I am thrilled to have Konstantinos Lazarakis MW on board again with a guest post. His past articles on elloinos were highly educational and gave in depth information on a variety of topics concerning Greek wine. In today’s posting, he asks some intriguing questions that invite a discussion on a more general subject:
During Oinorama 2012, the biggest wine trade fair in Greece, WSPC and I were invited to host a series of seminars for exhibitors and guests, featuring a variety of topics. All seminars were sold out and a number of people already asked to repeat these tastings. I personally presented two of those: one for “natural wines” in Greece, which deserves a different post, and one on “inter-national blends”.
The idea behind the second seminar was this: we selected three pairs of Greek wines. The first pair was a Vidiano 2011 from the Douloufakis winery in Crete and a Sauvignon Blanc 2011 from Avantis Estate in Evia. The second pair consisted of a Santorini Assyrtiko 2011 from Domaine Sigalas and a Malagousia 2010 from Domaine Gerovassiliou in Macedonia, while the last pair was totally Macedonian: Xinomavro Old Vines Amintaio 2007 from Alpha Estate and Tempranillo 2007 from Pavlidis Estate.
Each pair of wines was presented to the participants in five variations: Two of these were the “original, pure” wines, while the other three were 75/25, 50/50 and 25/75 blends of the two varietals that made up each pair. The tasting order within each pair was different and all wines, even the pure ones, were decanted.
Participants tasted all five wines within each flight and asked to pick their least favourite wine. After voting, the wine with the most votes was eliminated and people re-tasted the four remaining wines. This was repeated until one wine was left. The winners were the 75/25 Vidiano/Sauvignon Blanc, the 75/25 Malagousia/Santorini and the 50/50 Xinomavro/Tempranillo. It is interesting to note that all “winners” were blends and the “pure” wines were ranked either third, fourth or fifth.
In the closing remarks, I asked participants whether they would be happy to eat every day in a restaurant where all foods were served raw. Most said no. Would they be happy to drink straight spirits as well as cocktails prepared from skilful mixologists? All answered yes. There are several alcoholic drinks that are masterpieces in their own right, but we do not blink an eye when bar tenders use them as ingredients in their recipes. Then, why not wine?
Wine consumers are traditionally obsessed with “purism”, that might seem extremely conservative to outsiders. Would you be willing to taste a “house pour”, carefully prepared by a skilled sommelier? Water blends have been around for a couple of decades now. Producers have been doing that for quite a long time, (just look on Australian cross-regional blending or the old Hermitagé Bordeaux discussion) but what about giving power to the other end of the distribution channel?

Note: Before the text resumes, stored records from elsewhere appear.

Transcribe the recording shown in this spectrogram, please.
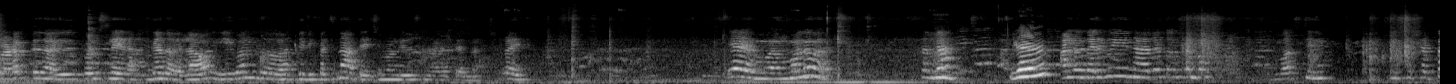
ಪ್ರಾಡಕ್ಟ್ ಉಪಯೋಗಿಸ್ಲೇ ಇಲ್ಲ ಹಂಗೆ ಅದಾವೆಲ್ಲ ಈಗೊಂದು ಹದಿನೈದು ಇಪ್ಪತ್ತು ದಿನ ಆತ ಯಜಮಾನ್ ಯೂಸ್ ಮಾಡುತ್ತೆ ಅಲ್ಲ ಚಲೋ ಐತೆ ಏ ಮನು. ಅಲ್ಲೊಂದು ಅರಿವಿ ನಾಳೆ ತೋರಿಸ್ಕೊಂಬ ಬರ್ತೀನಿ ಇಷ್ಟು ಶರ್ಟ್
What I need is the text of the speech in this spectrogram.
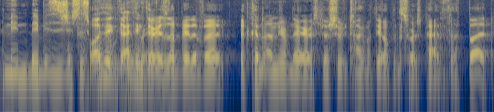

How many of us are ready to hear a Sommelier asking: “here is our wine list but may I suggest that you try one of my five trademark blends? For the dish you selected I highly recommend Red Blend No. 3, an elegant wine based on Volnay 1990 from Lafarge, a good portion of Sassicaia 1985 and a top note of Grange 1977”?